| What you should do |
This exercise calls for the data below to be retyped exactly, minus any images.

--- Entries supplied ---

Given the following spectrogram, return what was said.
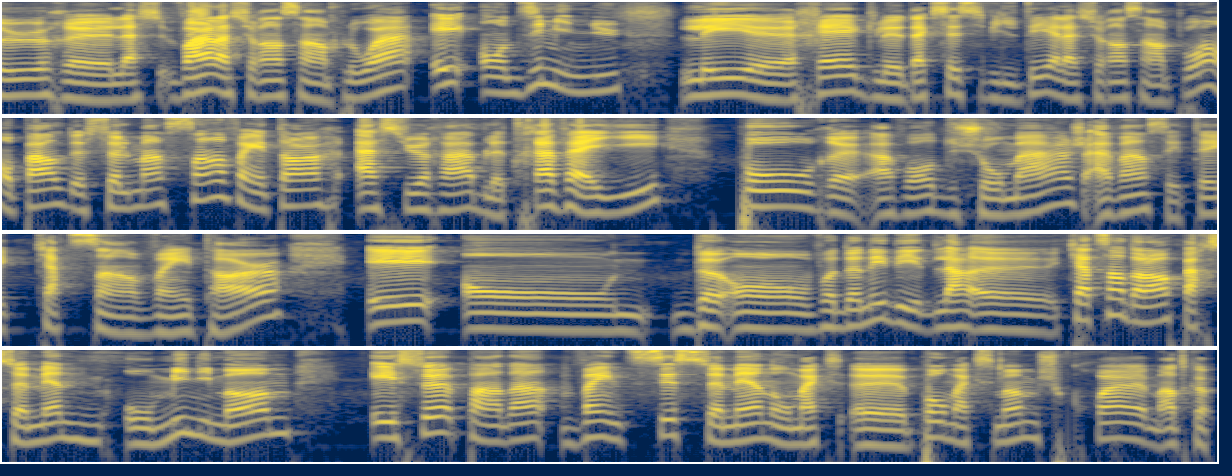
euh, vers l'assurance emploi et on diminue les euh, règles d'accessibilité à l'assurance emploi. On parle de seulement 120 heures assurables travaillées pour euh, avoir du chômage. Avant, c'était 420 heures. Et on, va donner des, 400 dollars par semaine au minimum et ce, pendant 26 semaines, au max, euh, pas au maximum, je crois. En tout cas,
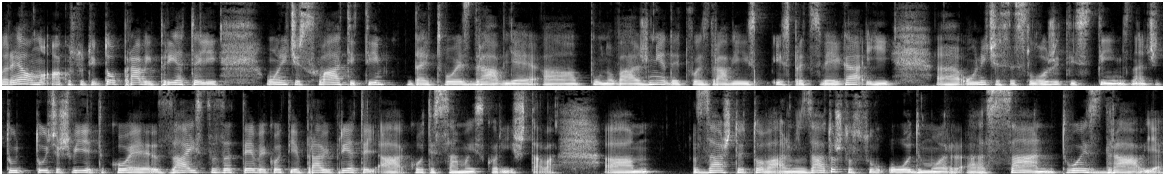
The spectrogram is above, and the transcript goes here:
realno ako su ti to pravi prijatelji, oni će shvatiti da je tvoje zdravlje puno važnije, da je tvoje zdravlje ispred svega i oni će se složiti s tim. Znači tu, tu ćeš vidjeti ko je zaista za tebe, ko ti je pravi prijatelj, a ko te samo iskorištava. Zašto je to važno? Zato što su odmor, san, tvoje zdravlje,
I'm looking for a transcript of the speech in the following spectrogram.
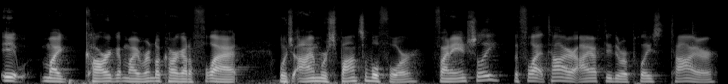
it my car got my rental car got a flat, which I'm responsible for financially. The flat tire, I have to either replace the tire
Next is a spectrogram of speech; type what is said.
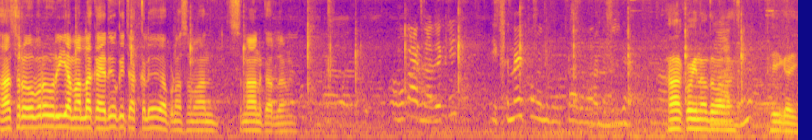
ਹਾਂ ਸਰੋਵਰ ਉਰੀ ਆ ਮੰਨ ਲਾ ਕਹਿ ਦਿਓ ਕਿ ਚੱਕ ਲਿਓ ਆਪਣਾ ਸਮਾਨ ਇਸ਼ਨਾਨ ਕਰ ਲੈਣ। ਉਹ ਕਰਨਾ ਦੇਖੀ ਇੱਕ ਨਾ ਇੱਕ ਮੈਨੂੰ ਬੂਟਾ ਦਵਾ ਦੇ ਹਾਂ ਕੋਈ ਨਾ ਦਵਾ। ਦਾਂ। ਠੀਕ ਹੈ ਜੀ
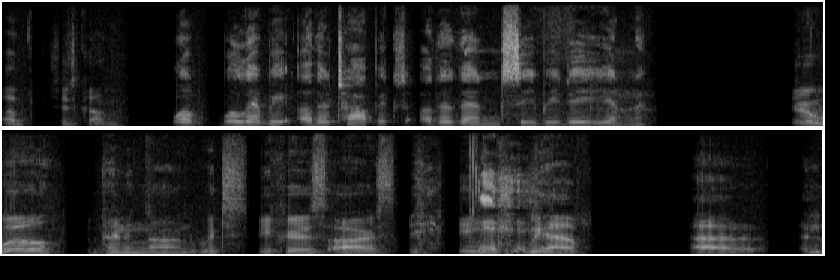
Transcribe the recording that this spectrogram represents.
uh, should come. Well, will there be other topics other than CBD and There will, depending on which speakers are speaking. we have uh, a,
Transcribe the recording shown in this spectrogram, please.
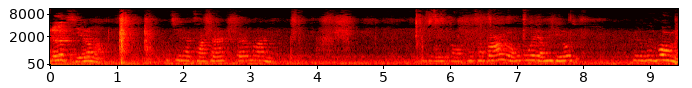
这个题了嘛。今天差三十码呢。我操，还差八个，我也没听了，我都忘了。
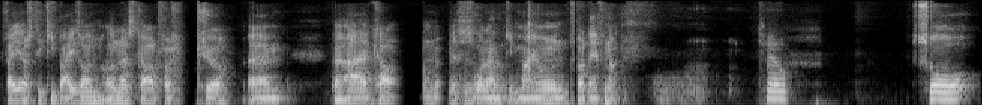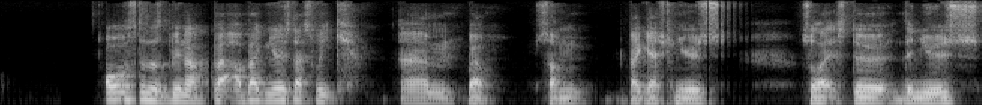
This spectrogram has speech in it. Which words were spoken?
fighters to keep eyes on on this card for sure. Um, but uh, Carlton, this is one I'm keeping my eye on for definite. Cool. So, also, there's been a bit of big news this week. Um, well, some big-ish news. So let's do the news,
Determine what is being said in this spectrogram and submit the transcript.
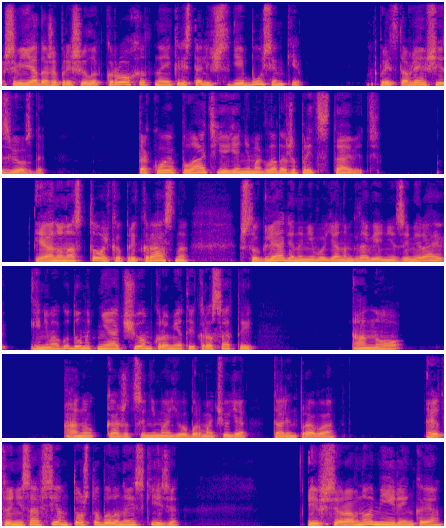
Швея даже пришила крохотные кристаллические бусинки, представляющие звезды. Такое платье я не могла даже представить, и оно настолько прекрасно, что, глядя на него, я на мгновение замираю и не могу думать ни о чем, кроме этой красоты. Оно... Оно, кажется, не мое, бормочу я. Талин права. Это не совсем то, что было на эскизе. И все равно миленькая.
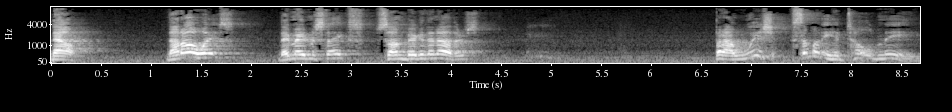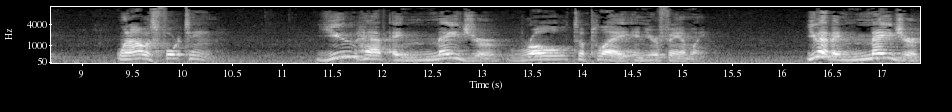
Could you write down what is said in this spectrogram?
Now, not always. They made mistakes, some bigger than others. But I wish somebody had told me when I was 14 you have a major role to play in your family. You have a major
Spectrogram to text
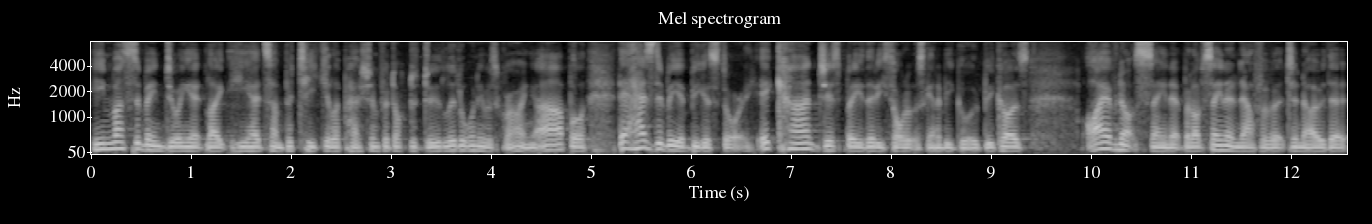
he must have been doing it like he had some particular passion for Doctor Doolittle when he was growing up. Or there has to be a bigger story. It can't just be that he thought it was going to be good because. I have not seen it, but I've seen enough of it to know that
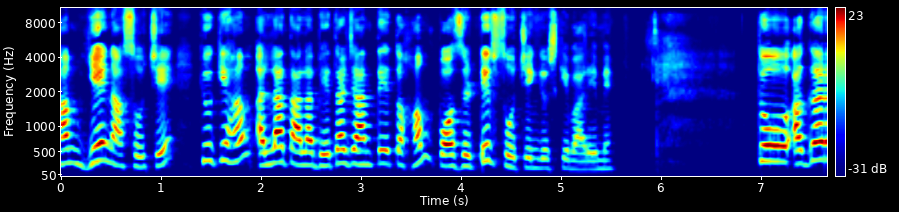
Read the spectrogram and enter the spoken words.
ہم یہ نہ سوچیں۔ کیونکہ ہم اللہ تعالیٰ بہتر جانتے تو ہم پازیٹیو سوچیں گے اس کے بارے میں۔ تو اگر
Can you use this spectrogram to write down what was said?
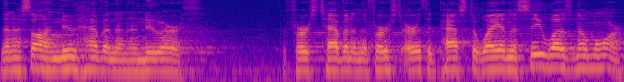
Then I saw a new heaven and a new earth. The first heaven and the first earth had passed away, and the sea was no more.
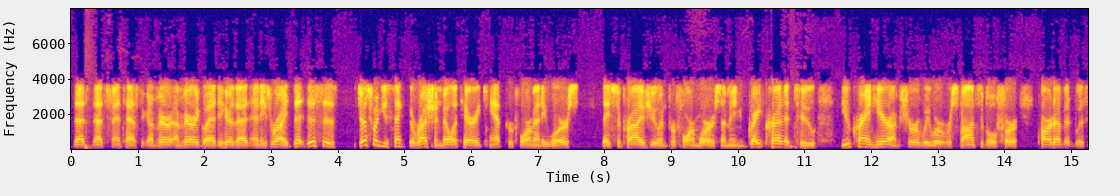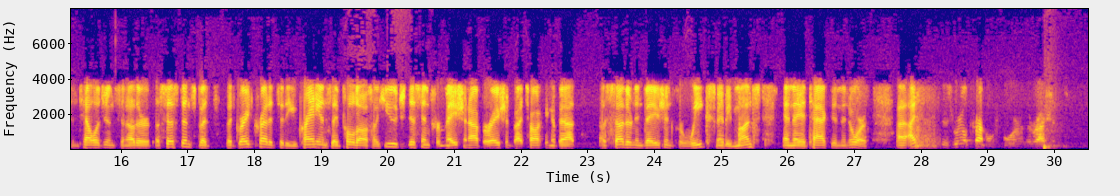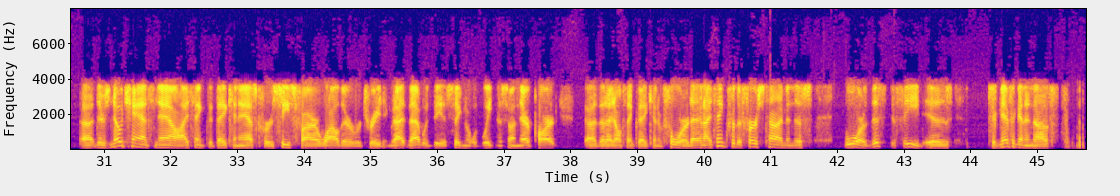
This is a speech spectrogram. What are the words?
That's that's fantastic. I'm very I'm very glad to hear that, and he's right. Th- This is just when you think the Russian military can't perform any worse, they surprise you and perform worse. I mean, great credit to Ukraine here. I'm sure we were responsible for part of it with intelligence and other assistance, but but great credit to the Ukrainians. They pulled off a huge disinformation operation by talking about a southern invasion for weeks, maybe months, and they attacked in the north. Uh, I think there's real trouble for the Russians. Uh, there's no chance now, I think, that they can ask for a ceasefire while they're retreating. That that would be a signal of weakness on their part uh, that I don't think they can afford. And I think for the first time in this war, this defeat is significant enough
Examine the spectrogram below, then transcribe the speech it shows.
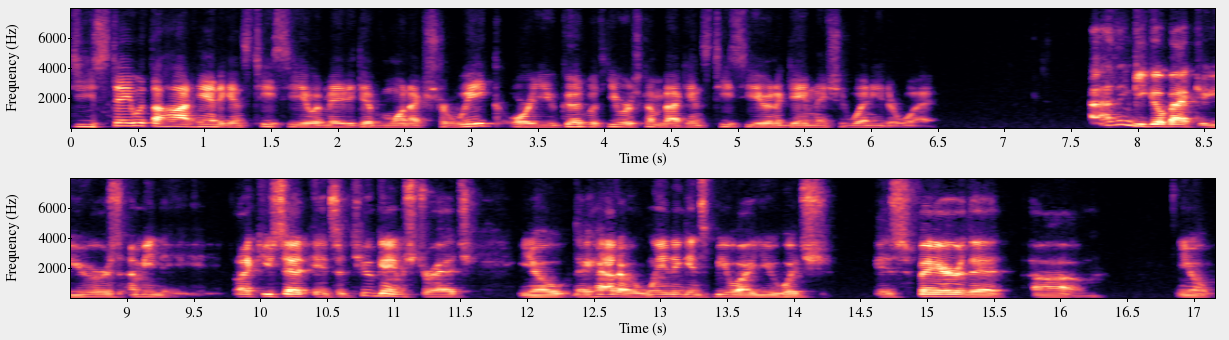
do you stay with the hot hand against TCU and maybe give them one extra week, or are you good with Ewers coming back against TCU in a game they should win either way? I think you go back to Ewers. I mean, like you said, it's a two game stretch. You know, they had a win against BYU, which is fair that, um, you know,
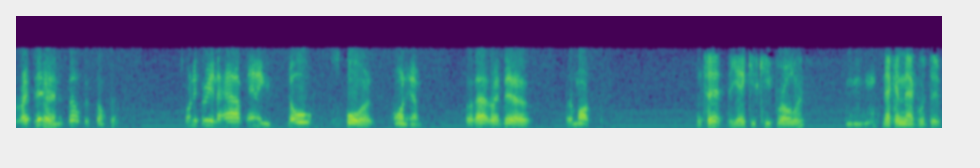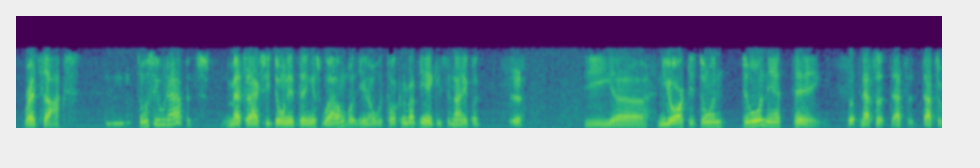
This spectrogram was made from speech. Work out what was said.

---

| Response to the task |
Given the following spectrogram, return what was said.
euh, vers l'assurance emploi et on diminue les euh, règles d'accessibilité à l'assurance emploi. On parle de seulement 120 heures assurables travaillées pour euh, avoir du chômage. Avant, c'était 420 heures. Et on, va donner des, 400 dollars par semaine au minimum et ce, pendant 26 semaines, au max, euh, pas au maximum, je crois. En tout cas,
The spectrogram is above, and the transcript goes here:
realno ako su ti to pravi prijatelji, oni će shvatiti da je tvoje zdravlje puno važnije, da je tvoje zdravlje ispred svega i oni će se složiti s tim. Znači tu, tu ćeš vidjeti ko je zaista za tebe, ko ti je pravi prijatelj, a ko te samo iskorištava. Zašto je to važno? Zato što su odmor, san, tvoje zdravlje,
I'm looking for a transcript of the speech in the following spectrogram.
it my car got my rental car got a flat, which I'm responsible for financially. The flat tire, I have to either replace the tire
Next is a spectrogram of speech; type what is said.
ਹਾਂ ਸਰੋਵਰ ਉਰੀ ਆ ਮੰਨ ਲਾ ਕਹਿ ਦਿਓ ਕਿ ਚੱਕ ਲਿਓ ਆਪਣਾ ਸਮਾਨ ਇਸ਼ਨਾਨ ਕਰ ਲੈਣ। ਉਹ ਕਰਨਾ ਦੇਖੀ ਇੱਕ ਨਾ ਇੱਕ ਮੈਨੂੰ ਬੂਟਾ ਦਵਾ ਦੇ ਹਾਂ ਕੋਈ ਨਾ ਦਵਾ। ਦਾਂ। ਠੀਕ ਹੈ ਜੀ
Transcribe the recording that this spectrogram represents.
uh, should come. Well, will there be other topics other than CBD and There will, depending on which speakers are speaking. we have uh, a,
Transcribe the recording shown in this spectrogram, please.
这个题了嘛。今天差三十码呢。我操，还差八个，我也没听了，我都忘了。
This spectrogram has speech in it. Which words were spoken?
fighters to keep eyes on on this card for sure. Um, but uh, Carlton, this is one I'm keeping my eye on for definite. Cool. So, also, there's been a bit of big news this week. Um, well, some big-ish news. So let's do the news,
Determine what is being said in this spectrogram and submit the transcript.
Швея даже пришила крохотные кристаллические бусинки, представляющие звезды. Такое платье я не могла даже представить, и оно настолько прекрасно, что, глядя на него, я на мгновение замираю и не могу думать ни о чем, кроме этой красоты. Оно... Оно, кажется, не мое, бормочу я. Талин права. Это не совсем то, что было на эскизе. И все равно миленькая.
Could you write down what is said in this spectrogram?
Now, not always. They made mistakes, some bigger than others. But I wish somebody had told me when I was 14 you have a major role to play in your family. You have a major
Spectrogram to text
he must have been doing it like he had some particular passion for Doctor Doolittle when he was growing up. Or there has to be a bigger story. It can't just be that he thought it was going to be good because. I have not seen it, but I've seen enough of it to know that
Read the spectrogram and enter the spoken words.
ہم یہ نہ سوچیں۔ کیونکہ ہم اللہ تعالیٰ بہتر جانتے تو ہم پازیٹیو سوچیں گے اس کے بارے میں۔ تو اگر
Can you use this spectrogram to write down what was said?
Then I saw a new heaven and a new earth. The first heaven and the first earth had passed away, and the sea was no more.
This is a speech spectrogram. What are the words?
That's that's fantastic. I'm very I'm very glad to hear that, and he's right. Th- This is just when you think the Russian military can't perform any worse, they surprise you and perform worse. I mean, great credit to Ukraine here. I'm sure we were responsible for part of it with intelligence and other assistance, but but great credit to the Ukrainians. They pulled off a huge disinformation operation by talking about a southern invasion for weeks, maybe months, and they attacked in the north. Uh, I think there's real trouble for the Russians. Uh, there's no chance now, I think, that they can ask for a ceasefire while they're retreating. That that would be a signal of weakness on their part uh, that I don't think they can afford. And I think for the first time in this war, this defeat is significant enough
Examine the spectrogram below, then transcribe the speech it shows.
do you stay with the hot hand against TCU and maybe give them one extra week, or are you good with Ewers coming back against TCU in a game they should win either way? I think you go back to Ewers. I mean, like you said, it's a two game stretch. You know, they had a win against BYU, which is fair that, um, you know,
This spectrogram was made from speech. Work out what was said.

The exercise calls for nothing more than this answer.